■ **Provided data**:
=-=-=-=-=
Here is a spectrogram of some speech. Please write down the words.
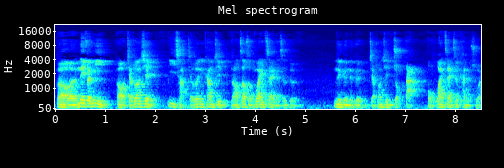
呃内分泌哦甲状腺异常、甲状腺亢进，然后造成外在的这个。那个那个甲状腺肿大哦，外在就看得出来，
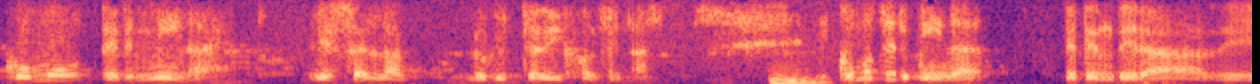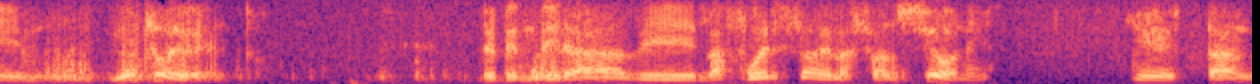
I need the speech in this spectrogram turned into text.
cómo termina esto. Esa es la, lo que usted dijo al final. Y cómo termina dependerá de muchos eventos. Dependerá de la fuerza de las sanciones que están,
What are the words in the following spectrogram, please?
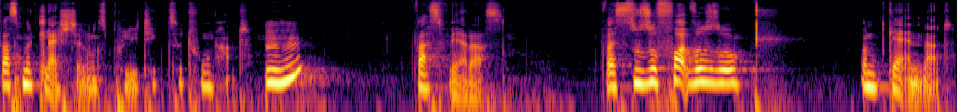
was mit Gleichstellungspolitik zu tun hat? Was wäre das? Was du sofort, wo so und geändert?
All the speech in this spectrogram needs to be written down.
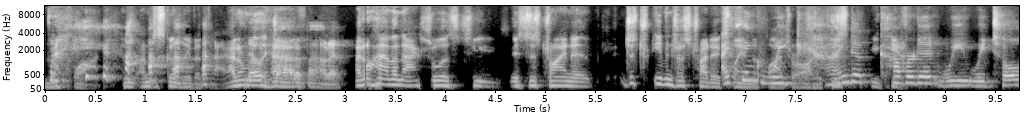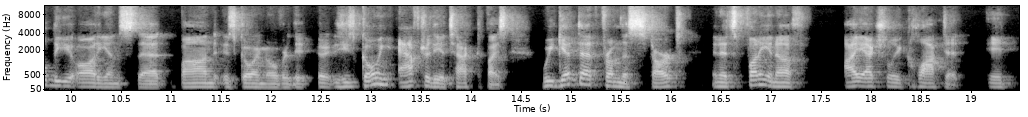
the plot. I'm just going to leave it at that. I don't no really have about it. I don't have an actual cheese. It's just trying to just even just try to explain. I think we kind of covered it. We we told the audience that Bond is going over the. Uh, he's going after the attack device. We get that from the start and it's funny enough, I actually clocked it. It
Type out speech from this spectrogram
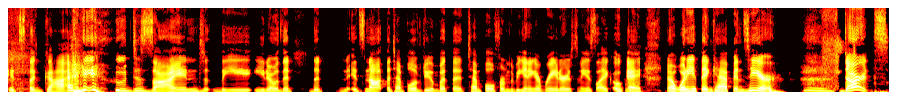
it's the guy who designed the, you know, the the it's not the Temple of Doom, but the temple from the beginning of Raiders, and he's like, okay, now what do you think happens here? Darts,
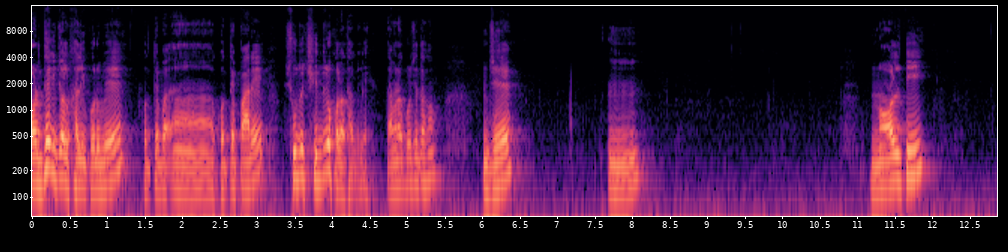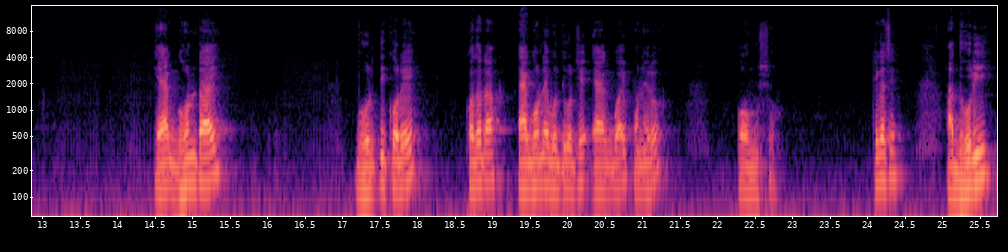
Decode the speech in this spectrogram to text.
অর্ধেক জল খালি করবে, করতে করতে পারে শুধু ছিদ্র খোলা থাকলে? তা আমরা করছি দেখো, যে নলটি এক ঘন্টায় ভর্তি করে কতটা? এক ঘন্টায় ভর্তি করছে এক বাই পনেরো অংশ। ঠিক আছে? আর ধরি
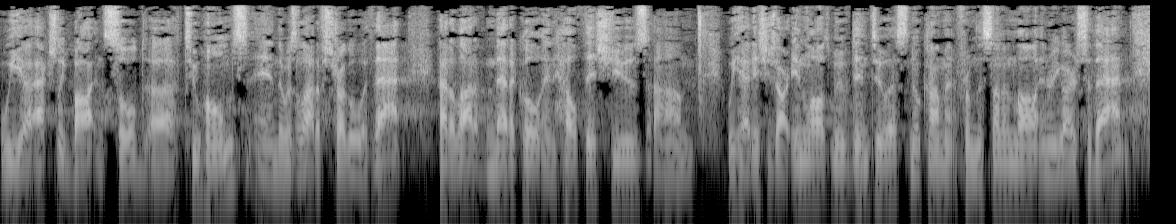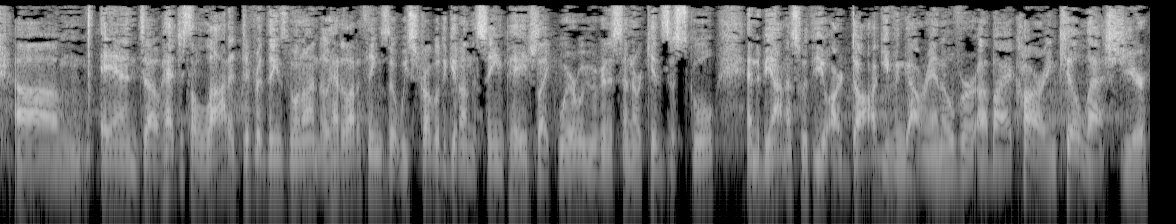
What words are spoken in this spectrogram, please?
we uh, actually bought and sold uh, two homes, and there was a lot of struggle with that. Had a lot of medical and health issues. Um, we had issues. Our in-laws moved into us. No comment from the son-in-law in regards to that. Um, and uh, had just a lot of different things going on. We had a lot of things that we struggled to get on the same page, like where we were going to send our kids to school. And to be honest with you, our dog even got ran over uh, by a car and killed last year.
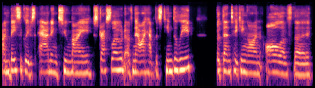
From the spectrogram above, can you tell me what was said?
I'm basically just adding to my stress load of now I have this team to lead, but then taking on all of the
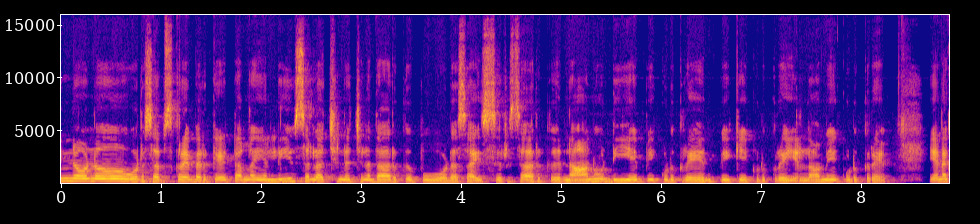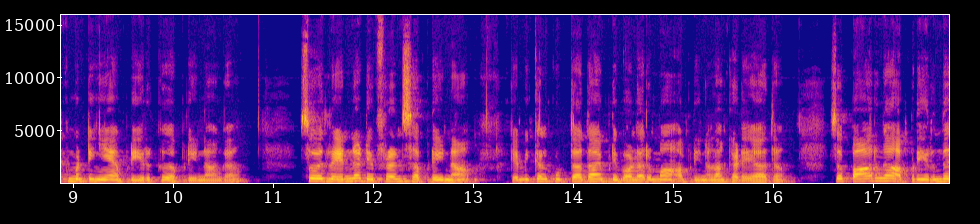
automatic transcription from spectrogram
இன்னொன்று ஒரு சப்ஸ்கிரைபர் கேட்டாங்க என் லீவ்ஸ் எல்லாம் சின்ன சின்னதாக இருக்குது பூவோட சைஸ் சிறுசாக இருக்குது நானும் டிஏபி கொடுக்குறேன் என்பிகே கொடுக்குறேன் எல்லாமே கொடுக்குறேன். எனக்கு மட்டும் ஏன் அப்படி இருக்குது அப்படின்னாங்க. ஸோ இதில் என்ன டிஃப்ரென்ஸ் அப்படின்னா கெமிக்கல் கொடுத்தா தான் இப்படி வளருமா அப்படின்லாம் கிடையாது. ஸோ பாருங்கள் அப்படி இருந்த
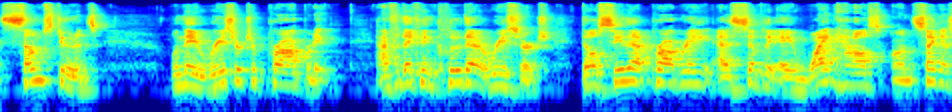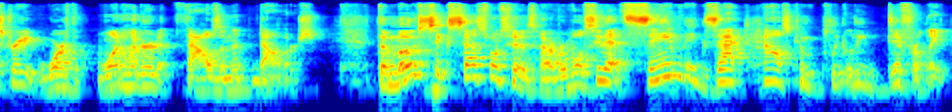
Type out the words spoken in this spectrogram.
Some students, when they research a property, after they conclude that research, they'll see that property as simply a white house on 2nd Street worth $100,000. The most successful students, however, will see that same exact house completely differently.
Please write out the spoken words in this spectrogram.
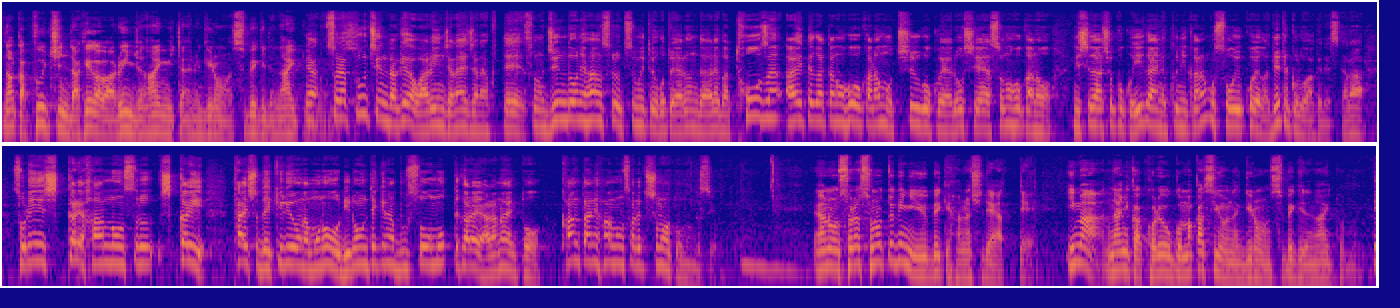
なんかプーチンだけが悪いんじゃないみたいな議論はすべきでないといやそれはプーチンだけが悪いんじゃないじゃなくてその人道に反する罪ということをやるんであれば当然相手方の方からも中国やロシアやその他の西側諸国以外の国からもそういう声が出てくるわけですからそれにしっかり反論するしっかり対処できるようなものを理論的な武装を持ってからやらないと簡単に反論されてしまうと思うんですよ。あのそれはその時に言うべき話であって今、何かこれをごまかすような議論をすべきではないと思います。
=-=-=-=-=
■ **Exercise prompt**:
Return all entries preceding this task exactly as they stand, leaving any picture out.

■ **Answer space**:
Here is a spectrogram of some speech. Please write down the words.
呃内分泌哦甲状腺异常、甲状腺亢进，然后造成外在的这个。那个那个甲状腺肿大哦，外在就看得出来，
I need the speech in this spectrogram turned into text.
cómo termina esto. Esa es la, lo que usted dijo al final. Y cómo termina dependerá de muchos eventos. Dependerá de la fuerza de las sanciones que están,
What are the words in the following spectrogram, please?
was mit Gleichstellungspolitik zu tun hat? Was wäre das? Was du sofort, wo so und geändert?
All the speech in this spectrogram needs to be written down.
the plot. I'm just going to leave it at that. I don't no really have about it. I don't have an actual cheese. It's just trying to just even just try to explain. I think we kind of covered it. We we told the audience that Bond is going over the. Uh, he's going after the attack device. We get that from the start and it's funny enough, I actually clocked it. It
Type out speech from this spectrogram
it's the guy who designed the, you know, the the it's not the Temple of Doom, but the temple from the beginning of Raiders, and he's like, okay, now what do you think happens here? Darts,
Decode the speech in this spectrogram to text.
অর্ধেক জল খালি করবে, করতে করতে পারে শুধু ছিদ্র খোলা থাকলে? তা আমরা করছি দেখো, যে নলটি এক ঘন্টায় ভর্তি করে কতটা? এক ঘন্টায় ভর্তি করছে এক বাই পনেরো অংশ। ঠিক আছে? আর ধরি
What words are spoken in this spectrogram, please?
we uh, actually bought and sold uh, two homes, and there was a lot of struggle with that. Had a lot of medical and health issues. Um, we had issues. Our in-laws moved into us. No comment from the son-in-law in regards to that. Um, and uh, had just a lot of different things going on. We had a lot of things that we struggled to get on the same page, like where we were going to send our kids to school. And to be honest with you, our dog even got ran over uh, by a car and killed last year.
From the spectrogram above, can you tell me what was said?
I'm basically just adding to my stress load of now I have this team to lead, but then taking on all of the
automatic transcription from spectrogram
இன்னொன்று ஒரு சப்ஸ்கிரைபர் கேட்டாங்க என் லீவ்ஸ் எல்லாம் சின்ன சின்னதாக இருக்குது பூவோட சைஸ் சிறுசாக இருக்குது நானும் டிஏபி கொடுக்குறேன் என்பிகே கொடுக்குறேன் எல்லாமே கொடுக்குறேன். எனக்கு மட்டும் ஏன் அப்படி இருக்குது அப்படின்னாங்க. ஸோ இதில் என்ன டிஃப்ரென்ஸ் அப்படின்னா கெமிக்கல் கொடுத்தா தான் இப்படி வளருமா அப்படின்லாம் கிடையாது. ஸோ பாருங்கள் அப்படி இருந்த
Type out the words spoken in this spectrogram.
Some students, when they research a property, after they conclude that research, they'll see that property as simply a white house on 2nd Street worth $100,000. The most successful students, however, will see that same exact house completely differently.
Please write out the spoken words in this spectrogram.
なんかプーチンだけが悪いんじゃないみたいな議論はすべきでないといやそれはプーチンだけが悪いんじゃないじゃなくてその人道に反する罪ということをやるんであれば当然相手方の方からも中国やロシアやその他の西側諸国以外の国からもそういう声が出てくるわけですからそれにしっかり反論するしっかり対処できるようなものを理論的な武装を持ってからやらないと簡単に反論されてしまうと思うんですよ。あのそれはその時に言うべき話であって今、何かこれをごまかすような議論をすべきではないと思います。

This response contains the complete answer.